A GERMAN navy training ship has been ordered to dock in Argentina for an investigation into allegations of mutiny following a fatal accident.
The Gorch Fock tall ship, a 52-year-old training vessel, was the scene of tragedy last November when a 25-year-old cadet, identified only as Sarah S, fell 27m (88ft) and was fatally injured.
Two months on, the full details of the accident are coming to light, including allegations of widespread bullying and sexual abuse by the ship’s permanent crew. Yesterday the ship was ordered back to port in Ushuaia, at the southernmost tip of Argentina, to allow investigators board the vessel.
Last November’s accident happened when Sarah S and other crew were ordered to scale the ship’s rigging, a standard part of sailor training aboard the ship.
The woman, from Lower Saxony, reportedly slipped, fell and hit the deck. After the fall she was taken to a hospital – the ship was docked in the Brazilian port of Salvador de Bahia at the time – where she later died from her injuries.
After her death, four of her shipmates refused orders to climb the rigging, sparking quarrels with their superiors. Days later the four were flown back to Germany on grounds of “mutiny and inciting the crew”. Gorch Fock commander Norbert Schatz accused the cadets of a “lack of co-operation with the ship’s command”. This sparked a wider mutiny and, days later, the entire crew of 70 were flown home.

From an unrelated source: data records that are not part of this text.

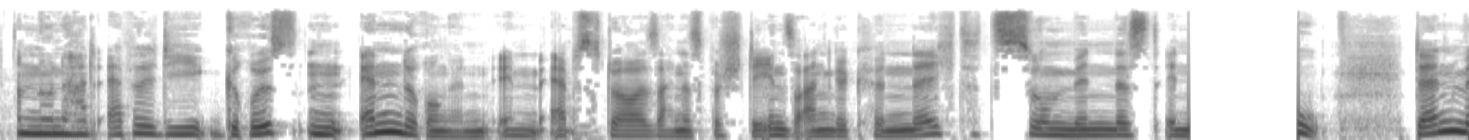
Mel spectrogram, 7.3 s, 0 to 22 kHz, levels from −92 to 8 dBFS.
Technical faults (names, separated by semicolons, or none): lost LE Audio frames; audio dropout to silence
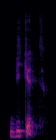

At the time, Commander Schatz blamed the incident on the sedentary lifestyles of modern young people. “When I was a boy I used to climb cherry trees in our neighbour’s garden and was always down again quick enough when he [his neighbour] came out,” he said. “Motor skills have dropped – youngsters don’t sit in cherry trees anymore but rather in front of computers.” The ship has had no cadets since then.
A parliamentary investigation report released this week painted a different picture of the incident. Cadets “did not want to go aloft after the painful loss of their comrade”, the report says, while other cadets told investigators they “did not continue on the Gorch Fock ”.
The investigator found evidence of crew exercising psychological and emotional pressure on cadets to continue the training.
Defence minister Karl-Theodor zu Guttenberg has promised to examine the report’s findings in detail. “There will be no prejudice from my side,” he said, promising that any incorrect behaviour by naval personnel would “naturally have consequences”.